▶ _WHAT TO WORK ON_
An exact copy is needed of the lines from the one that contains "The attached spectrogram" through the final line of the data below, with pictures left out.

▶ _MATERIAL PROVIDED_
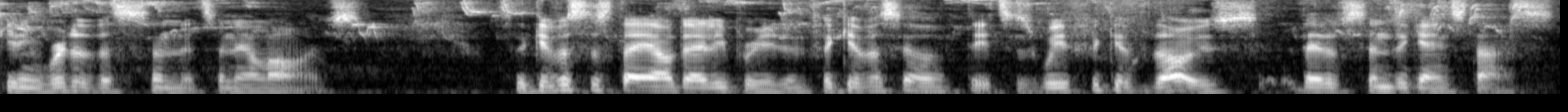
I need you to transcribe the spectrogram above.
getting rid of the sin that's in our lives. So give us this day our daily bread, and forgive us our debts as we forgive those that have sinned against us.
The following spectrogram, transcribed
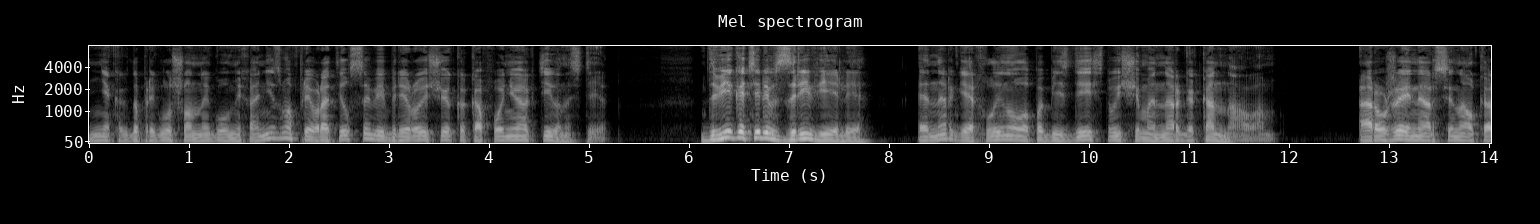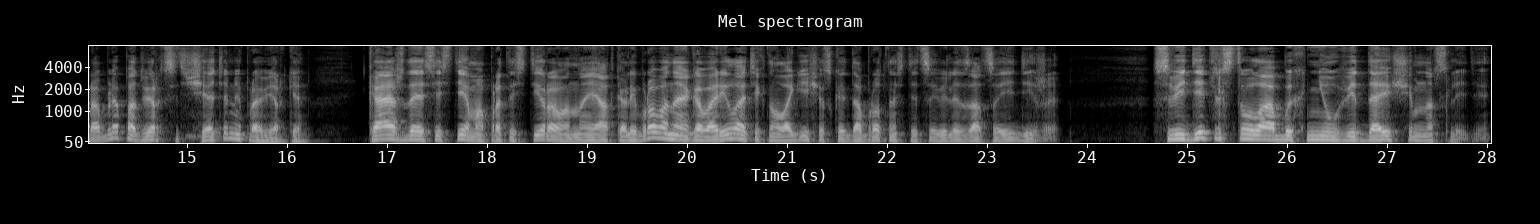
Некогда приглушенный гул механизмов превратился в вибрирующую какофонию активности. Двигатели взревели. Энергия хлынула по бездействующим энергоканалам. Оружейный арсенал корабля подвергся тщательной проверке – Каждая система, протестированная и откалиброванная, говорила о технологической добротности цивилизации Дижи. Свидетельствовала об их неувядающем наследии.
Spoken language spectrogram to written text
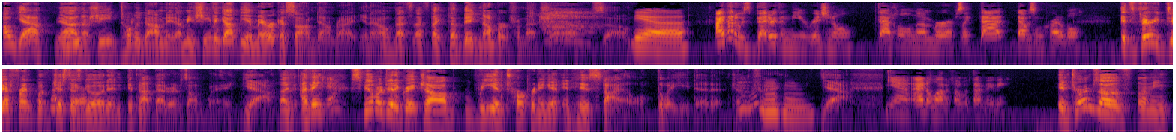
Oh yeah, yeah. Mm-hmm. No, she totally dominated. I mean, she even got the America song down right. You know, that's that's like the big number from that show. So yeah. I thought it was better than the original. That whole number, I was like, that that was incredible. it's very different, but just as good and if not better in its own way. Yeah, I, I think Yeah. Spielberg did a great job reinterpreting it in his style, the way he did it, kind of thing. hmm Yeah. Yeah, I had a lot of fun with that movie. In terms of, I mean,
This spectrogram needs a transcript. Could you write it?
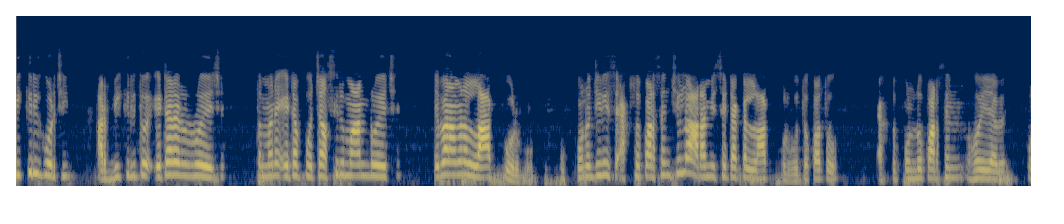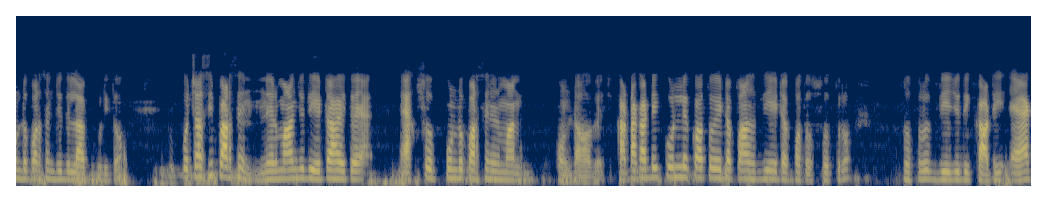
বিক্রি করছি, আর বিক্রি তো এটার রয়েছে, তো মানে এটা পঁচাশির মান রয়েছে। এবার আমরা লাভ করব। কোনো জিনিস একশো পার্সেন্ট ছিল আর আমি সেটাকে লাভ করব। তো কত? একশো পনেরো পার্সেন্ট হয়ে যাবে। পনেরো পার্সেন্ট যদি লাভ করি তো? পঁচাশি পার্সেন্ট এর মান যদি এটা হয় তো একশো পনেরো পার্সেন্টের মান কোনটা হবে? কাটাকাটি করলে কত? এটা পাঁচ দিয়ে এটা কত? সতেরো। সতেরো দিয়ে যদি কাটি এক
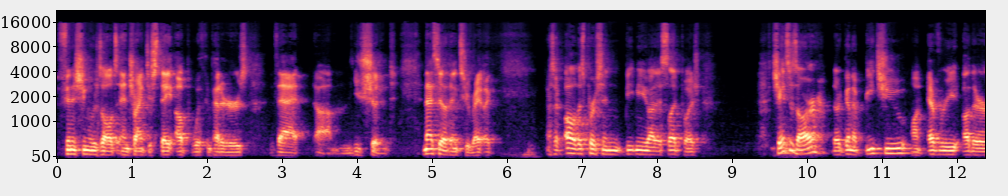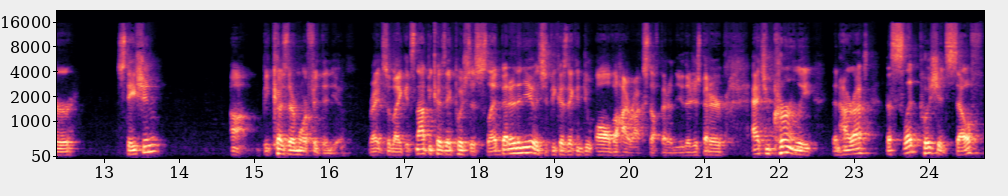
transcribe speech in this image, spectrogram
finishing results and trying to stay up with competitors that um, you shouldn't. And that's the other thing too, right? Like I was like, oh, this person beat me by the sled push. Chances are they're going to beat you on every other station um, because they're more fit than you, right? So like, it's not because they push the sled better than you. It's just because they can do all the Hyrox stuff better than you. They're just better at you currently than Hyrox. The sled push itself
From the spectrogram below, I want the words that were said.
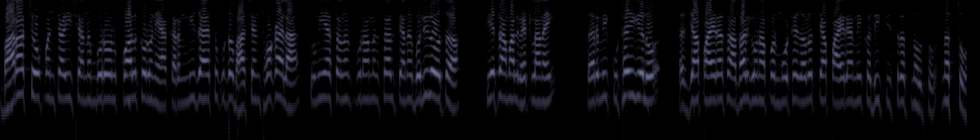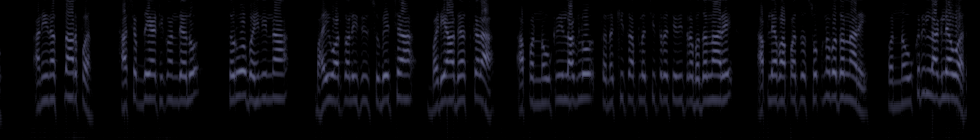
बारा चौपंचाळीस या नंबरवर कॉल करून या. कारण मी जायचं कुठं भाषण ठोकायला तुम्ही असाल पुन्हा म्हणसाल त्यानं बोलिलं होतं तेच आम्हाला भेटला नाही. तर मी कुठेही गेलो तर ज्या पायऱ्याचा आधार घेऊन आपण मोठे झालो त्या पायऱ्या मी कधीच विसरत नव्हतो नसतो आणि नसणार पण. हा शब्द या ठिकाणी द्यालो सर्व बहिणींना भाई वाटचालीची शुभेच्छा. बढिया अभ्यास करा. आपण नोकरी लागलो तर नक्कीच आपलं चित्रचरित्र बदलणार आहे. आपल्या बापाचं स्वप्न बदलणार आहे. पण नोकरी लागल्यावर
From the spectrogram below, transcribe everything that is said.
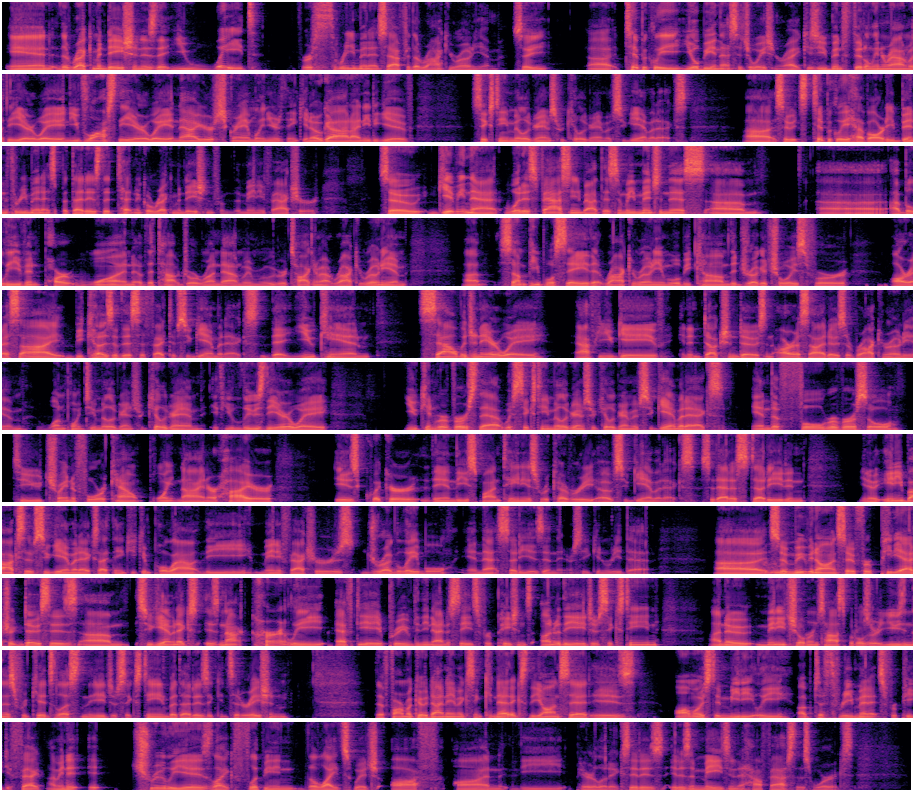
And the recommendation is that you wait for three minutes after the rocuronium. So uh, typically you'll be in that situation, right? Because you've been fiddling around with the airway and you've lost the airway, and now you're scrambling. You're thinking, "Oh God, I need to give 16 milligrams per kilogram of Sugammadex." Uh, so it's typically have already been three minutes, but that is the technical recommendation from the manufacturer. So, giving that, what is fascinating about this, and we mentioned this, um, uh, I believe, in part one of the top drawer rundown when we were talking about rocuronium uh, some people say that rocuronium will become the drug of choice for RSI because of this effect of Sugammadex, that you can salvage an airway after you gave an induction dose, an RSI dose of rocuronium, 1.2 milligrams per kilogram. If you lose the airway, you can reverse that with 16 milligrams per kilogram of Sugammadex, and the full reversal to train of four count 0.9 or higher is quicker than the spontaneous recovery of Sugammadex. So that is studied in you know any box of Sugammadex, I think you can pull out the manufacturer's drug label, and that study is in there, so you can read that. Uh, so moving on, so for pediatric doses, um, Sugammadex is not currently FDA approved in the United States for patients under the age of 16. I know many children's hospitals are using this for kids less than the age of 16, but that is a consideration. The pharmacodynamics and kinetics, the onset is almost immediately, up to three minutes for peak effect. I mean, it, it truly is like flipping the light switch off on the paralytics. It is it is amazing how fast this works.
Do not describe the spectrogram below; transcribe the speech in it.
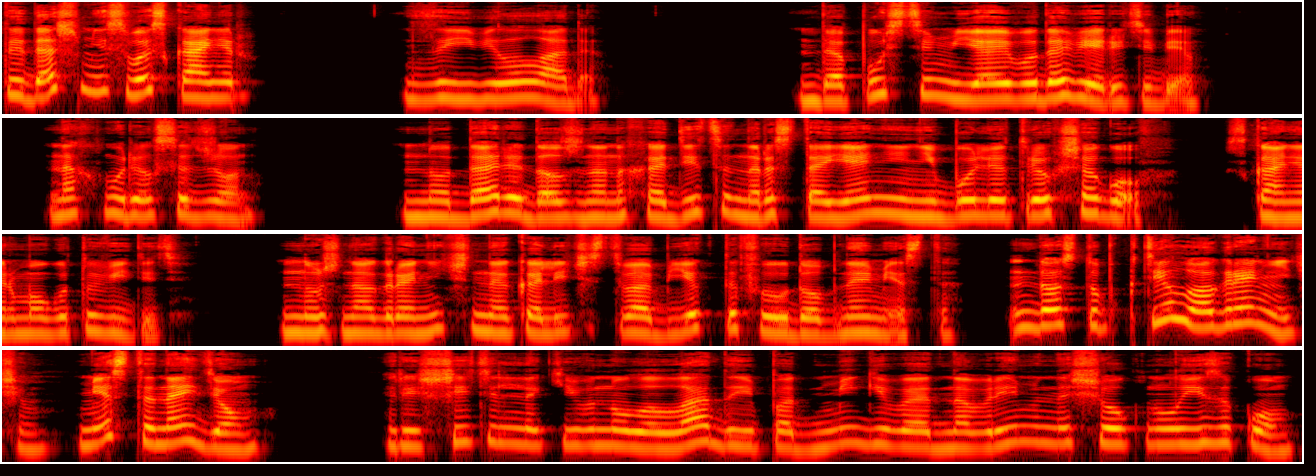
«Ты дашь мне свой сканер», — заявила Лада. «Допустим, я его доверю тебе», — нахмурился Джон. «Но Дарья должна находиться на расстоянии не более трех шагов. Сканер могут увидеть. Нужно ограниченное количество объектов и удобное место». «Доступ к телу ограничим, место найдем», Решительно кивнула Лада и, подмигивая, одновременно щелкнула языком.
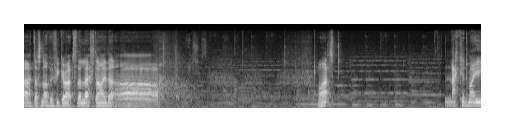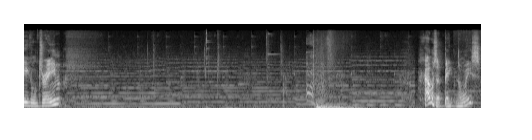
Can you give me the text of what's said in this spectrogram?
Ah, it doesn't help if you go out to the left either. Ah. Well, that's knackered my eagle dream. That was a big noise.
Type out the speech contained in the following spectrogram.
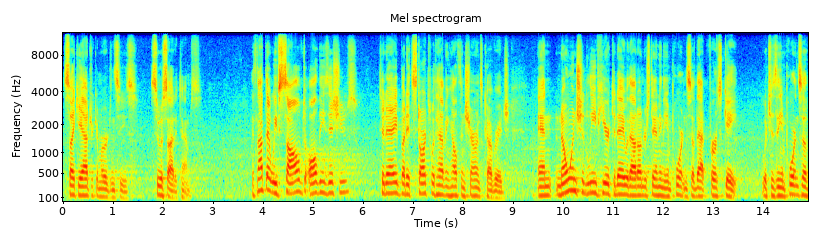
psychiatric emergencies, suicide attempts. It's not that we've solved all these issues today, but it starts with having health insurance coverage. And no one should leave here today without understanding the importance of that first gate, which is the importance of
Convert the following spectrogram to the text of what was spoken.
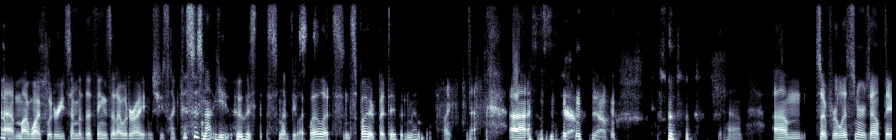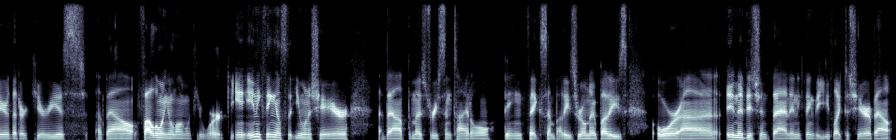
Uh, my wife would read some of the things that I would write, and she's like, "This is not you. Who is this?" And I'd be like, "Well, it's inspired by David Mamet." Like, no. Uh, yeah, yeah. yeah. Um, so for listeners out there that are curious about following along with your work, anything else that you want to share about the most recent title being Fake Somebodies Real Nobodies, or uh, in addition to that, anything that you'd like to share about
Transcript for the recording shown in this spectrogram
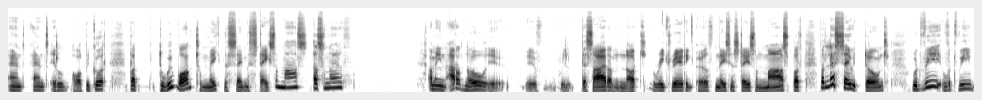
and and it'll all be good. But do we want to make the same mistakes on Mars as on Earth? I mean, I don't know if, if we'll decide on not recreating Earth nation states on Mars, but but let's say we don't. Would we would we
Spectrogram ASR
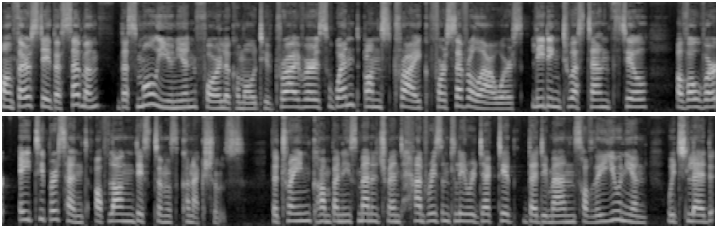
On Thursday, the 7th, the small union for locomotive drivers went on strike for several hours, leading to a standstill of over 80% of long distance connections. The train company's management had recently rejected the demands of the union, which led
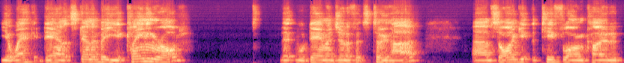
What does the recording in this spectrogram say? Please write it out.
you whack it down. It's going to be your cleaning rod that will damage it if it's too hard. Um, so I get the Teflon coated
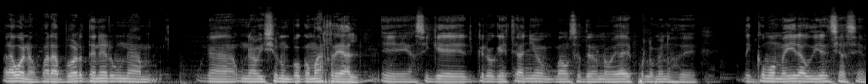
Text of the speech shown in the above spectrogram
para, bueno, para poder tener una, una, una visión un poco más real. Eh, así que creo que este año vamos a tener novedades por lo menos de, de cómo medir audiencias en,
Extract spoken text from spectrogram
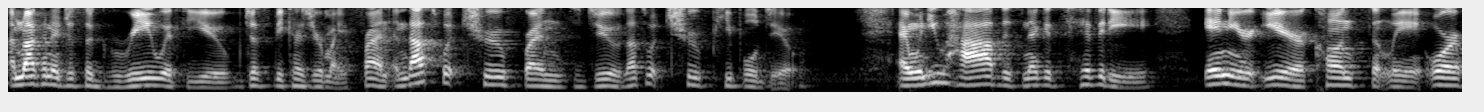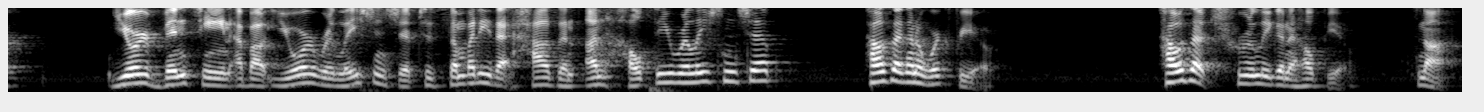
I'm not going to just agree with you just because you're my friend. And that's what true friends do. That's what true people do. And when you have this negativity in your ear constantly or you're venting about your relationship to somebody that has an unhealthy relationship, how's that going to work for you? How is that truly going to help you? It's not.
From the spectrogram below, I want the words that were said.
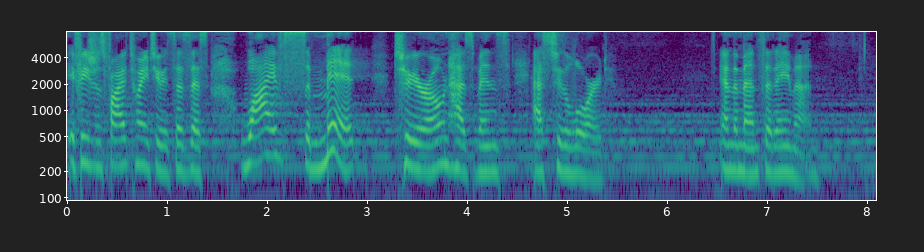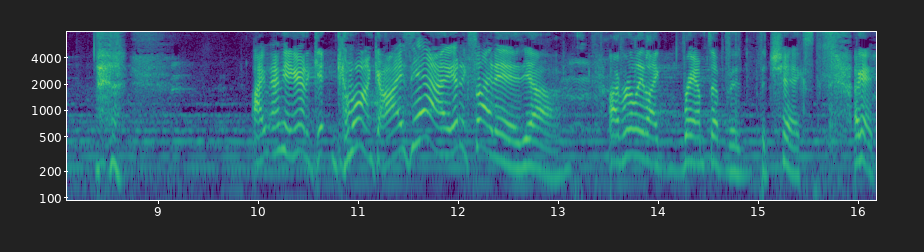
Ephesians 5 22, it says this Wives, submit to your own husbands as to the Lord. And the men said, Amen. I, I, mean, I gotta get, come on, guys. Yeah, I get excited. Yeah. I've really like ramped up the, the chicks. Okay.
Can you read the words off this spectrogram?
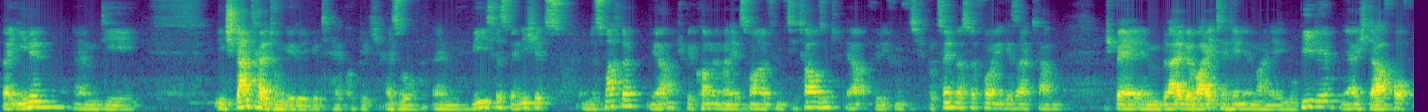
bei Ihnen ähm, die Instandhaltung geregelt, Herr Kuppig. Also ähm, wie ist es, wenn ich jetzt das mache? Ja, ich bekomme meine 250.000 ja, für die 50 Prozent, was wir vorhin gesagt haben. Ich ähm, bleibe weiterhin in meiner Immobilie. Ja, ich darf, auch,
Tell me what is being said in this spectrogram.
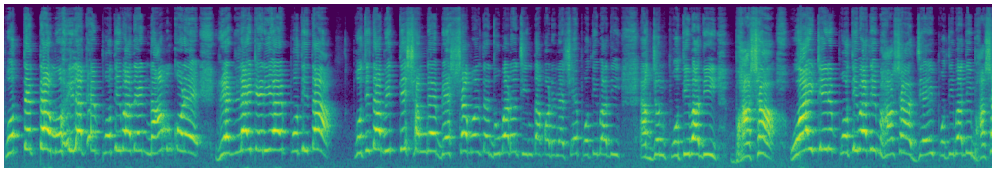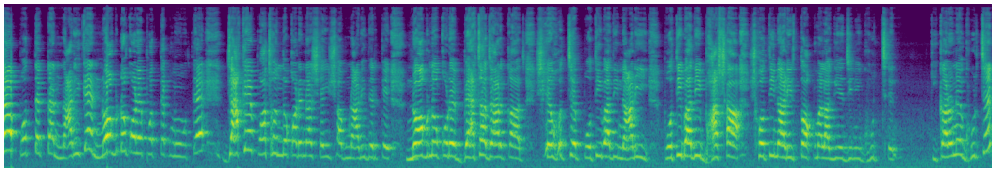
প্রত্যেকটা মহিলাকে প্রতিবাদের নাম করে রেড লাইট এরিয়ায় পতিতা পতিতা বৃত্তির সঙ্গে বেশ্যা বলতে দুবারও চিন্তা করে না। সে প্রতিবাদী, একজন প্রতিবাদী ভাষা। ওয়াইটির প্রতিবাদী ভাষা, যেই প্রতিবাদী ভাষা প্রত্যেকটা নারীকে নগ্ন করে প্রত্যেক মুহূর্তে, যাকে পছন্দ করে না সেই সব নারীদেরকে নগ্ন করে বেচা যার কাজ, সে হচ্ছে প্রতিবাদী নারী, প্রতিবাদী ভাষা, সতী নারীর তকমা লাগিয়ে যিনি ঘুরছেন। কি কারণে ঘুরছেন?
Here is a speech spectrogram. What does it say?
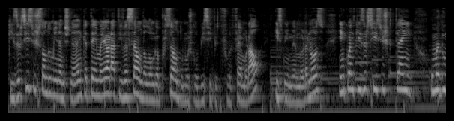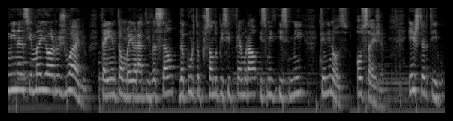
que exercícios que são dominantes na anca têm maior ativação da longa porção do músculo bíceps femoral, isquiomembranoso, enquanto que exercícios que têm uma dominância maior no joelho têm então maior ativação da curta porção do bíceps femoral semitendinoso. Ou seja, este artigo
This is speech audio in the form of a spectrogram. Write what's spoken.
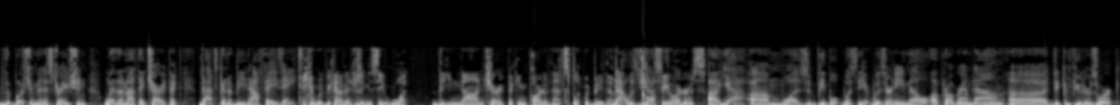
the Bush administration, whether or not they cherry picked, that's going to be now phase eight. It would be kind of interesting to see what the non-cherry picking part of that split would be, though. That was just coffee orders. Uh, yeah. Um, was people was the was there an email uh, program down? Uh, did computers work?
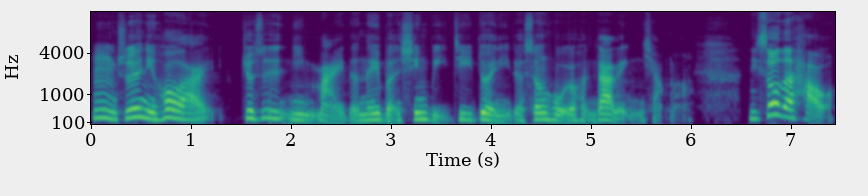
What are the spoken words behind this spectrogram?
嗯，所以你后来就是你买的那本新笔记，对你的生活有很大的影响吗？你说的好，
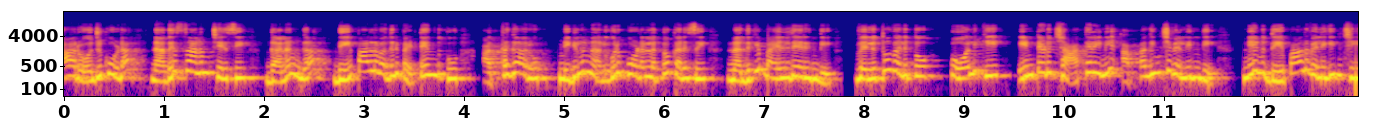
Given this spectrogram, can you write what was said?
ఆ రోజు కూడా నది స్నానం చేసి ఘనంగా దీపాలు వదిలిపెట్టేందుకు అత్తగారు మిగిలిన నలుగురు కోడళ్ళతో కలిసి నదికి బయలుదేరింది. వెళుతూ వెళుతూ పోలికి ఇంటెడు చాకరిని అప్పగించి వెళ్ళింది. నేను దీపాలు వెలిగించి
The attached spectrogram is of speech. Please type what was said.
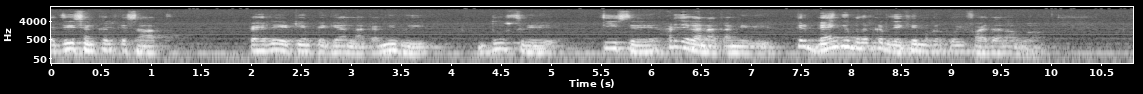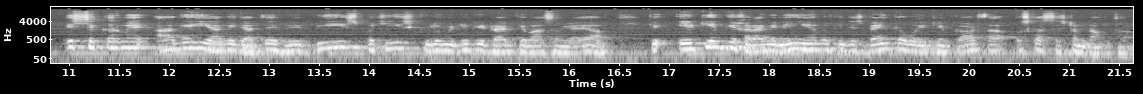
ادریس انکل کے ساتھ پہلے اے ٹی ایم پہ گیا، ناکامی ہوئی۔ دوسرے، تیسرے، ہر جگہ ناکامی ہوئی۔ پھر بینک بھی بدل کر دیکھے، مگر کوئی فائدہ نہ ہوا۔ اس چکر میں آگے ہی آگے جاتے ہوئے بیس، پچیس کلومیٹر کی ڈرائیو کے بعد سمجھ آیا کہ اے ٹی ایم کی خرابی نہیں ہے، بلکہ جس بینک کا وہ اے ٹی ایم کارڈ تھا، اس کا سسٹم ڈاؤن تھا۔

▶ _OUTPUT_
The attached spectrogram is of speech. Please type what was said.
ادریس انکل کے ساتھ پہلے اے ٹی ایم پہ گیا، ناکامی ہوئی۔ دوسرے، تیسرے، ہر جگہ ناکامی ہوئی۔ پھر بینک بھی بدل کر دیکھے، مگر کوئی فائدہ نہ ہوا۔ اس چکر میں آگے ہی آگے جاتے ہوئے بیس، پچیس کلومیٹر کی ڈرائیو کے بعد سمجھ آیا کہ اے ٹی ایم کی خرابی نہیں ہے، بلکہ جس بینک کا وہ اے ٹی ایم کارڈ تھا، اس کا سسٹم ڈاؤن تھا۔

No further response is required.